Exercise brief>
Would you retype, word for word, the line with "Can you make" and each line after it to the end of the entries below, leaving the pictures out?

Saved data entries

####################

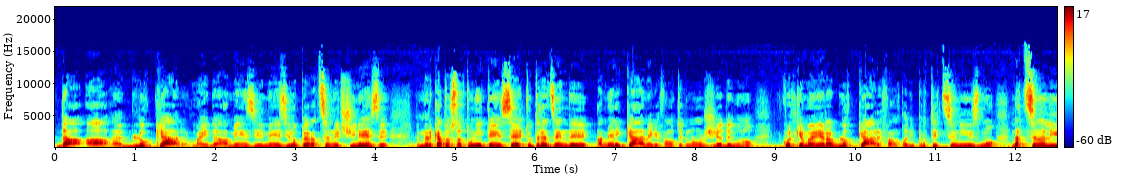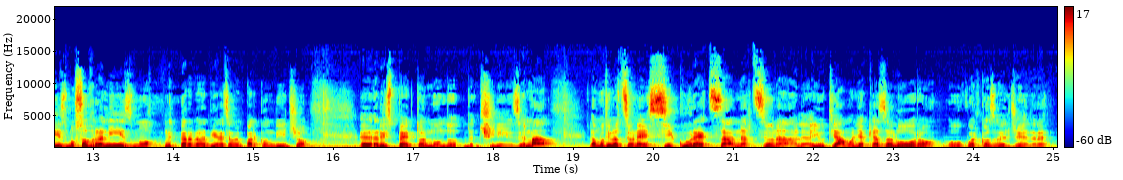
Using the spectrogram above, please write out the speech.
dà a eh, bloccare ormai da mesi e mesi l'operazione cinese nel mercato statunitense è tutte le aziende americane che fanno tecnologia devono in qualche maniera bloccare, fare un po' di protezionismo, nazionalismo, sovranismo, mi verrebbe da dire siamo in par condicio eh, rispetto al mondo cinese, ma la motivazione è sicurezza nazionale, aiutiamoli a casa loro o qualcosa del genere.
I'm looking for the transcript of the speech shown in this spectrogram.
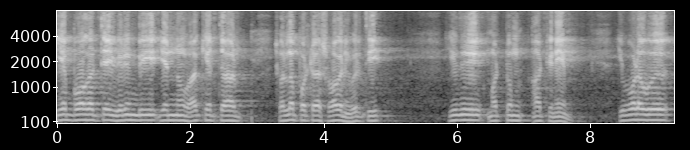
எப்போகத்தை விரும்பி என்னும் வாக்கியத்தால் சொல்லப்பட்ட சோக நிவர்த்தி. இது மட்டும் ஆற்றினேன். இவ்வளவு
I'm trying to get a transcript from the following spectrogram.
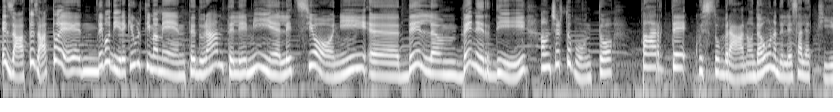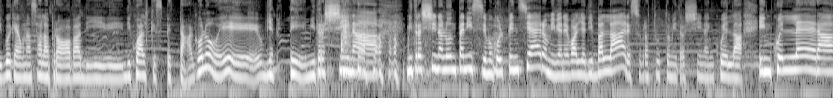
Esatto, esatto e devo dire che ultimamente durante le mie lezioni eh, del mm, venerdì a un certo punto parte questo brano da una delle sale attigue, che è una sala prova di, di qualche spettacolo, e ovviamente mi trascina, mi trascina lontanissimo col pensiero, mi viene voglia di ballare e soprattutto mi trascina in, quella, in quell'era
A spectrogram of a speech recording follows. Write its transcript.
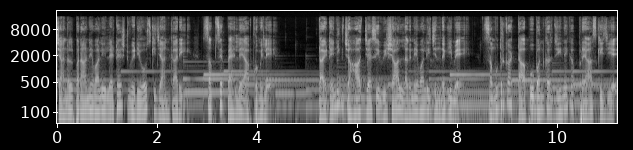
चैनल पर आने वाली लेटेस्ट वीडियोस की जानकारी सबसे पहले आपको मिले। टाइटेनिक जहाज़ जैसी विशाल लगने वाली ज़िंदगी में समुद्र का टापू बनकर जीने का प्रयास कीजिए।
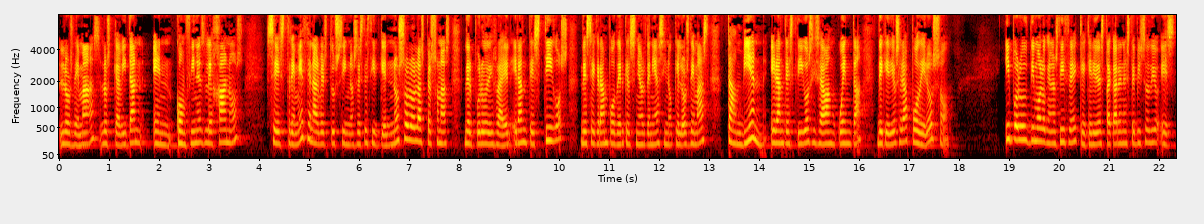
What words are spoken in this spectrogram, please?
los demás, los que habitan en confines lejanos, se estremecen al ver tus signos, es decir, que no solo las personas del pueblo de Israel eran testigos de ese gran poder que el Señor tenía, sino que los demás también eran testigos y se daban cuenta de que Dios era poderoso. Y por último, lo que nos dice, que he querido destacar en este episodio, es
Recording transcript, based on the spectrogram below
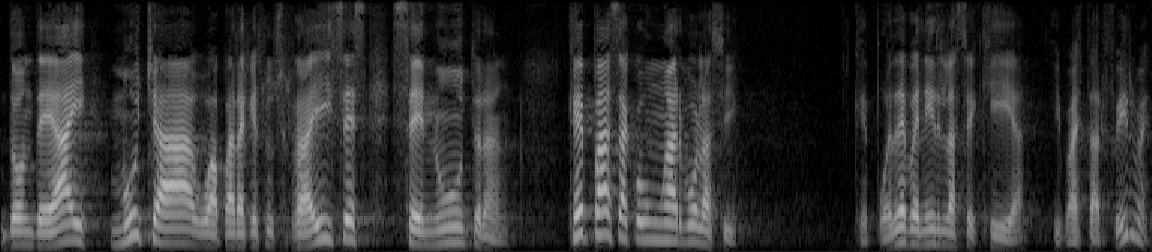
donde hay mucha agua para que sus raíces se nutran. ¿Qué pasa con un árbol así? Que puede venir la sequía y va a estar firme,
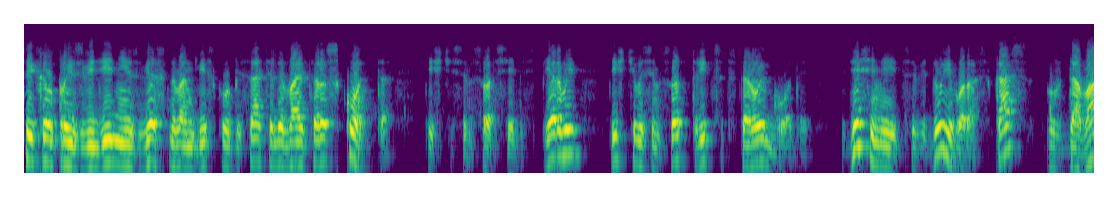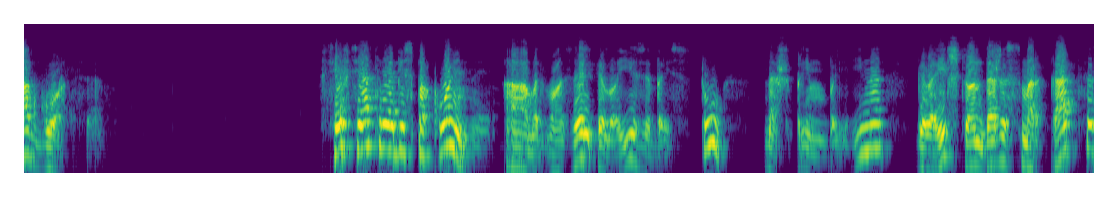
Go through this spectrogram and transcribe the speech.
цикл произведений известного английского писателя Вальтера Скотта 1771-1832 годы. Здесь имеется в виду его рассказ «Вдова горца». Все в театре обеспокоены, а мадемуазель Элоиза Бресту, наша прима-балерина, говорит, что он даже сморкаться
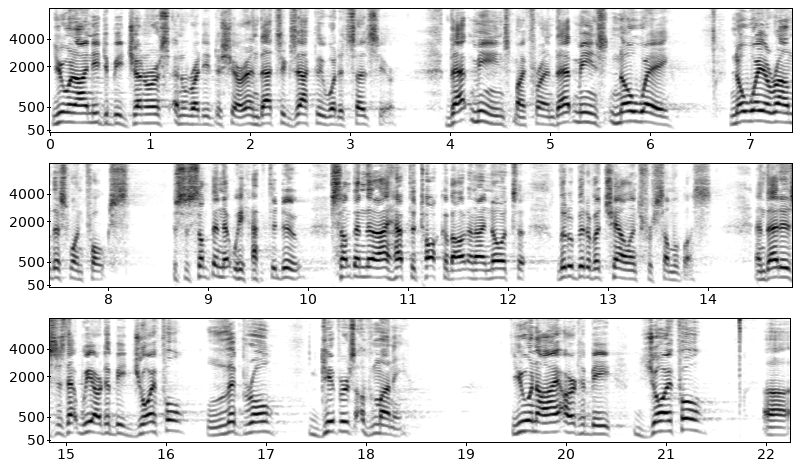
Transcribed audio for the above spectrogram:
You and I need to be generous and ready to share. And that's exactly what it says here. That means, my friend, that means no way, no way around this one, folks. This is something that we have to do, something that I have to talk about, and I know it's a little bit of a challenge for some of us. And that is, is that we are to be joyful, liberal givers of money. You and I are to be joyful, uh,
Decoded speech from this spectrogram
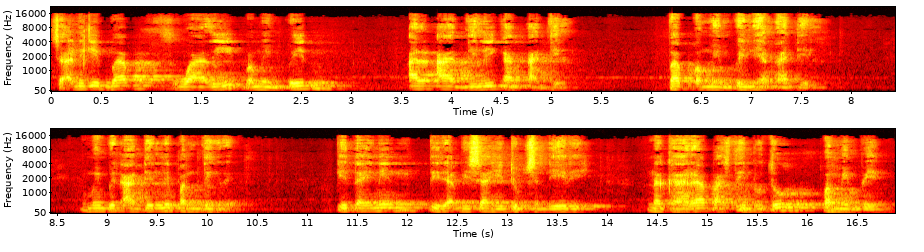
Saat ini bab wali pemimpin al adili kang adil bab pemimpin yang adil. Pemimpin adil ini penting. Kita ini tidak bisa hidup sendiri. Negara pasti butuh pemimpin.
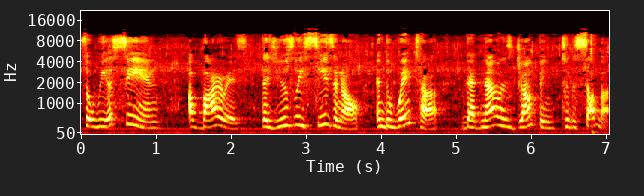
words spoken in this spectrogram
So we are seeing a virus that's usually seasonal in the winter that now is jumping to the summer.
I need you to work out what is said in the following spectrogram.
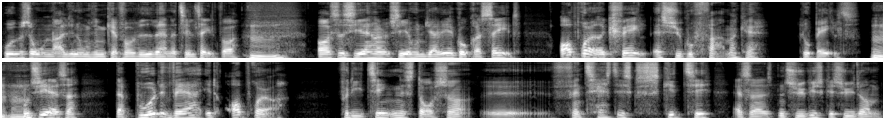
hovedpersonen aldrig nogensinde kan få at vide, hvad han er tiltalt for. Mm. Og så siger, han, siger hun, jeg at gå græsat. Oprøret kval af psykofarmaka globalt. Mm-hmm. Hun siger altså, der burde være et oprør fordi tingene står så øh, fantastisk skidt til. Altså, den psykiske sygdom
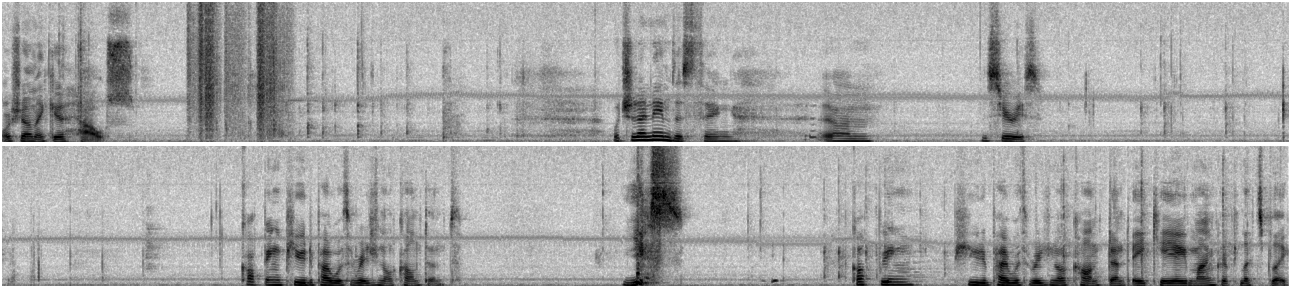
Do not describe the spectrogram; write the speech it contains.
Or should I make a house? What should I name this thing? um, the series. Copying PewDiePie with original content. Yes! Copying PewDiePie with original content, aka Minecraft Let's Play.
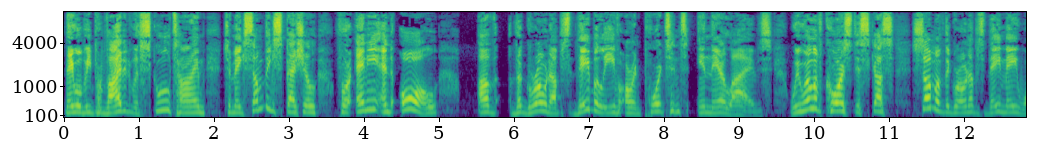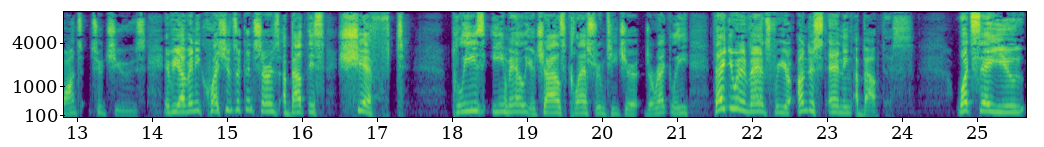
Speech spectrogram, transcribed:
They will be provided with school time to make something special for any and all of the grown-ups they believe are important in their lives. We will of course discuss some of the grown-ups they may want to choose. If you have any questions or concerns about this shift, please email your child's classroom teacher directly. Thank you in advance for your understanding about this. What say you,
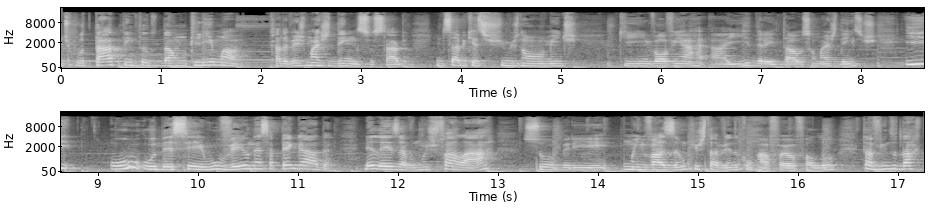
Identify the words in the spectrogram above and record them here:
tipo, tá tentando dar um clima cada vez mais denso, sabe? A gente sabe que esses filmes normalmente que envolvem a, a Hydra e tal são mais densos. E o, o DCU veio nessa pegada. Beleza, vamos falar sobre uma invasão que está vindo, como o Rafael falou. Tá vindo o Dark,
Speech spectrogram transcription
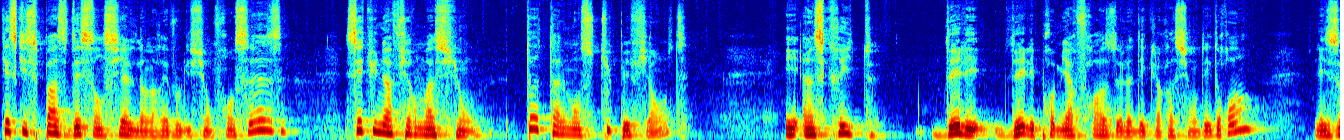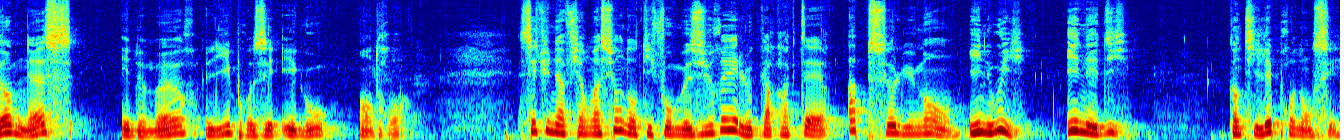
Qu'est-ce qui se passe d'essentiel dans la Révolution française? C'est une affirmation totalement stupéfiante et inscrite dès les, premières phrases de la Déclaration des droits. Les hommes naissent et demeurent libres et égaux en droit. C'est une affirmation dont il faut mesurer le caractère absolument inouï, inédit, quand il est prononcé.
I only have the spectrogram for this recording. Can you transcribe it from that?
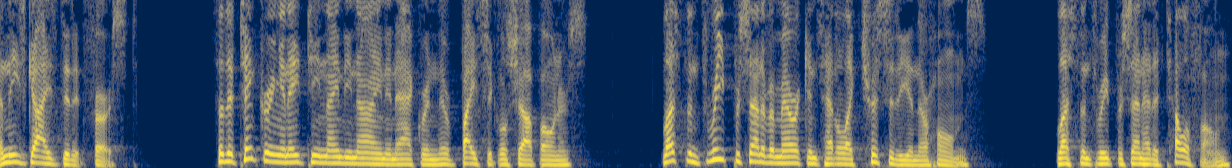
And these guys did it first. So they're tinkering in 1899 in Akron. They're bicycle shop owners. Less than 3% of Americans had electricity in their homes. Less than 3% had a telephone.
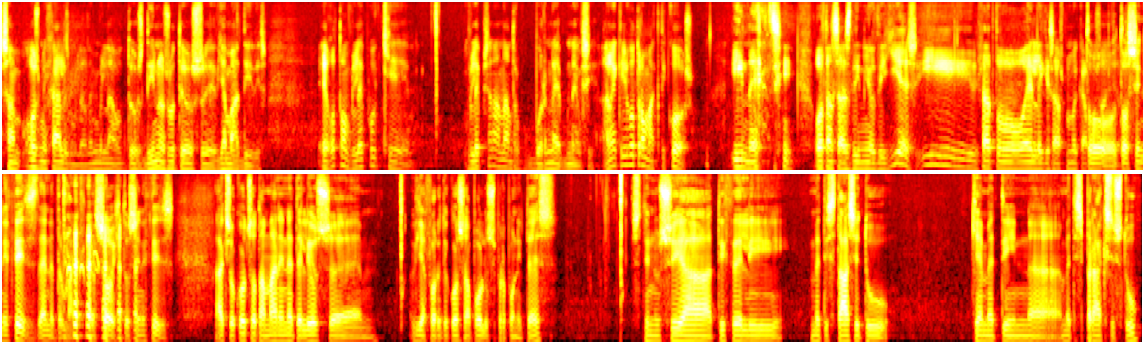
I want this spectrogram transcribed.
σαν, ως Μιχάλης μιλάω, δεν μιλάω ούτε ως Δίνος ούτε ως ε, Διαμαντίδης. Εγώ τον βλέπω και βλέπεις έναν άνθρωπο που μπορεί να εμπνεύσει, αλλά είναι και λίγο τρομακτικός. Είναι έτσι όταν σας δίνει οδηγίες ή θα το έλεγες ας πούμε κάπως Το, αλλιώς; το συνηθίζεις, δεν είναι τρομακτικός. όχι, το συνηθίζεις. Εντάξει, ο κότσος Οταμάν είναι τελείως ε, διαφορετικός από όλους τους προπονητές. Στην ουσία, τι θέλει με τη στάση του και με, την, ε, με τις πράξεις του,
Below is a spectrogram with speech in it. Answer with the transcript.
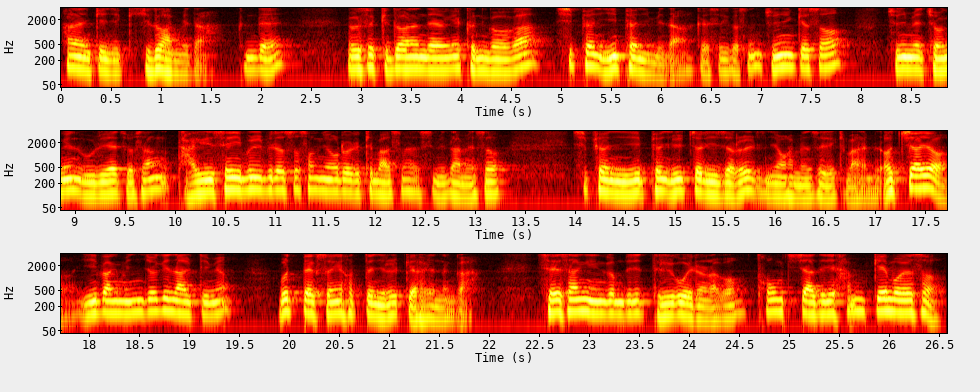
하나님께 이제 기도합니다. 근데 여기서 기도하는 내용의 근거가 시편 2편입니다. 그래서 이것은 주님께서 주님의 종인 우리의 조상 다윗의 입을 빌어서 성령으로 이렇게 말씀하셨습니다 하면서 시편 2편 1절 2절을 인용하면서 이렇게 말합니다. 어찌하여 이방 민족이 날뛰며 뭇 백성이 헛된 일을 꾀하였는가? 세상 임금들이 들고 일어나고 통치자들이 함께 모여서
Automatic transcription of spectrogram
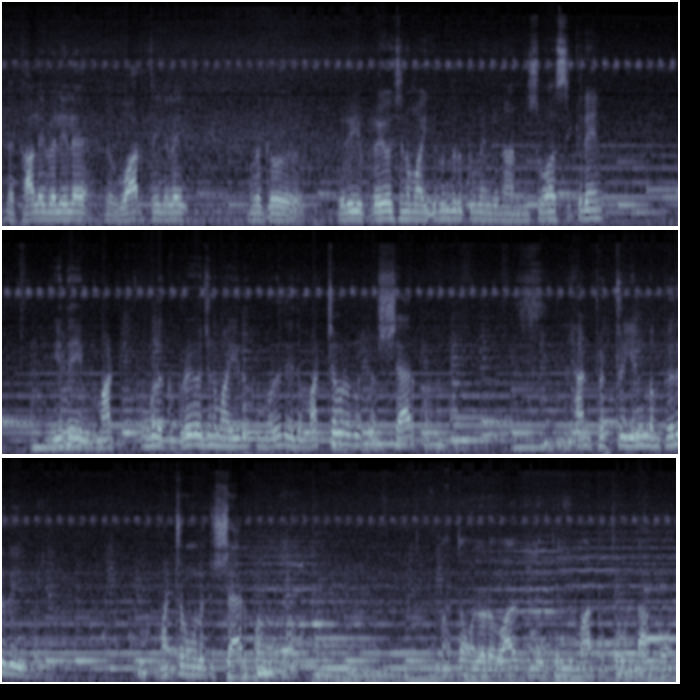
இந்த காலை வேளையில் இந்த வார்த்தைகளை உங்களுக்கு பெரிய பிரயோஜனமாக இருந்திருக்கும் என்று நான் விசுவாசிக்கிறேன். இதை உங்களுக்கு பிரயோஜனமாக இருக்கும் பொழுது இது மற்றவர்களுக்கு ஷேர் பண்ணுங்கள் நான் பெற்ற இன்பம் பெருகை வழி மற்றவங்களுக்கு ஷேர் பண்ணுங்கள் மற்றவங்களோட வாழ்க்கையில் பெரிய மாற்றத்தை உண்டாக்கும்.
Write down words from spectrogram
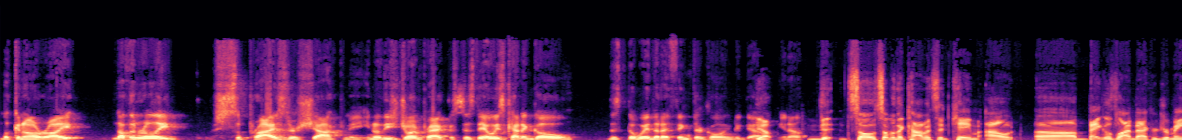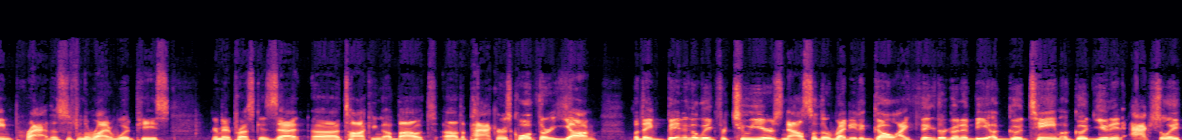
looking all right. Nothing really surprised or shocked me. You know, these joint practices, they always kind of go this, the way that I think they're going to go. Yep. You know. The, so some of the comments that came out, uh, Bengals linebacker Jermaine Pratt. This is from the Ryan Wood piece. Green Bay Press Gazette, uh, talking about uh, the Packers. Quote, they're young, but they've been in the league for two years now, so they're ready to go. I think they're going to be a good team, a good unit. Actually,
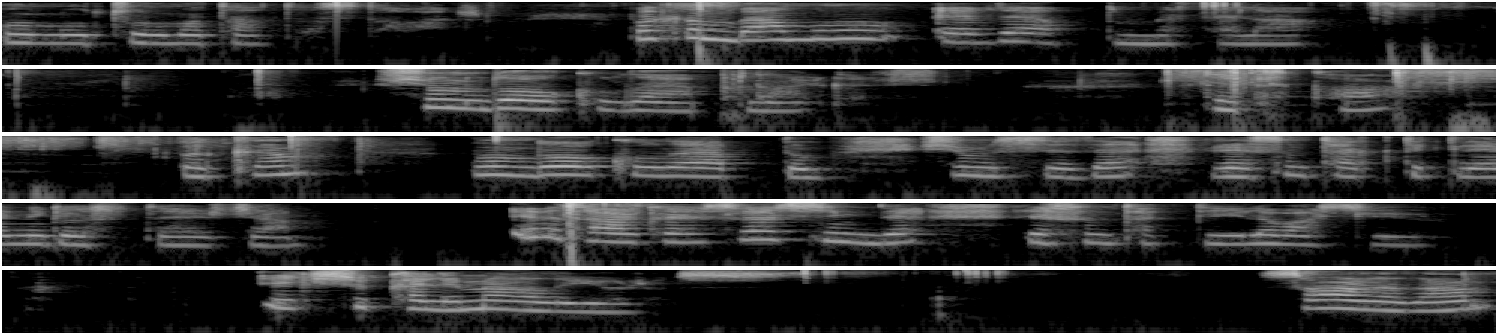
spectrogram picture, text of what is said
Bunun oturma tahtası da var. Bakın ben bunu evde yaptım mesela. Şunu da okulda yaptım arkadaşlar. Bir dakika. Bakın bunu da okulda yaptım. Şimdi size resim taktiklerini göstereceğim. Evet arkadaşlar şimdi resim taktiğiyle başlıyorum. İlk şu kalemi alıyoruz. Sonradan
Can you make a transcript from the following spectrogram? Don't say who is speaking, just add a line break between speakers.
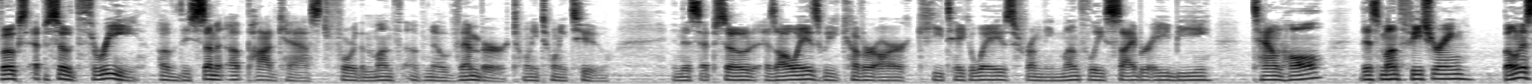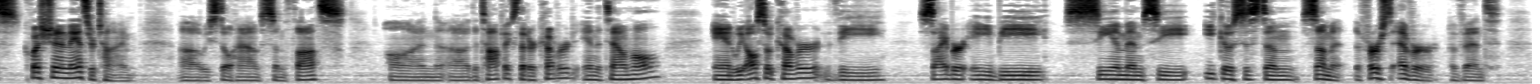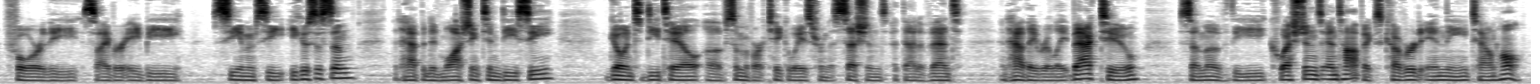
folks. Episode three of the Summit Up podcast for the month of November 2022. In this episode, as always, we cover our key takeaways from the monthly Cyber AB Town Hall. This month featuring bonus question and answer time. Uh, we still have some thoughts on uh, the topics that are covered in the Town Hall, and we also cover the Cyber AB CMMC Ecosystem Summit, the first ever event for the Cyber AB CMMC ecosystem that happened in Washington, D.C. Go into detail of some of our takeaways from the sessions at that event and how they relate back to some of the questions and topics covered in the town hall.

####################

Answer for this exercise>
Can you make a transcript from the following spectrogram? Don't say who is speaking, just add a line break between speakers.
folks. Episode three of the Summit Up podcast for the month of November 2022. In this episode, as always, we cover our key takeaways from the monthly Cyber AB Town Hall. This month featuring bonus question and answer time. Uh, we still have some thoughts on uh, the topics that are covered in the Town Hall, and we also cover the Cyber AB CMMC Ecosystem Summit, the first ever event for the Cyber AB CMMC ecosystem that happened in Washington, D.C. Go into detail of some of our takeaways from the sessions at that event and how they relate back to some of the questions and topics covered in the town hall.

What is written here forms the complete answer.